During the Supreme Court confirmation hearing for Judge Amy Coney Barrett on Wednesday, Graham made reference to "the good old days of segregation" when asking Barrett about Brown v. Board of Education, a 1954 case that led to desegregation in schools. More so, Graham, when questioned about his statement said it was made sarcastically.

This round of comments comes as Graham falls behind democratic challenger Jaime Harrison in the latest brilliant corners Research and Strategies poll by two points, but within the margin of error (47%-45%). The same poll had Graham ahead by four points on March 25. A clear indication the race for the U.S. Senate in South Carolina is one of the most contested in the county. Another two polls by Data for Progress and Morning Consult has Harrison currently leading by a slimmer margin of one point (47%-46%).

Harrison set a record for quarterly fundraising last week. A booming $57 million from July through September was the highest total for any Senate candidate in U.S. history. If the Orangeburg, S.C. native can defeat Graham, he would make history again as the first-ever democratic African-American senator to represent South Carolina in Washington. Also, with Republican Tim Scott, South Carolina would become the first state with an African-American senator serving at the same time on each side of the aisle.
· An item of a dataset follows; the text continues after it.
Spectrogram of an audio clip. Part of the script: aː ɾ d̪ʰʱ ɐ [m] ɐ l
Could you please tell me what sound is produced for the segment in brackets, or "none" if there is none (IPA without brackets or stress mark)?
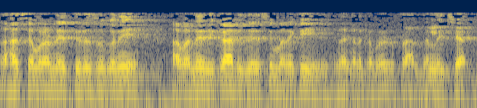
n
South Carolina voters can also vote before Election Day through a process called "absentee in-person" voting. The period for absentee in-person voting runs from Oct. 5 to Nov. 2, but dates and hours may vary. For more information, please visit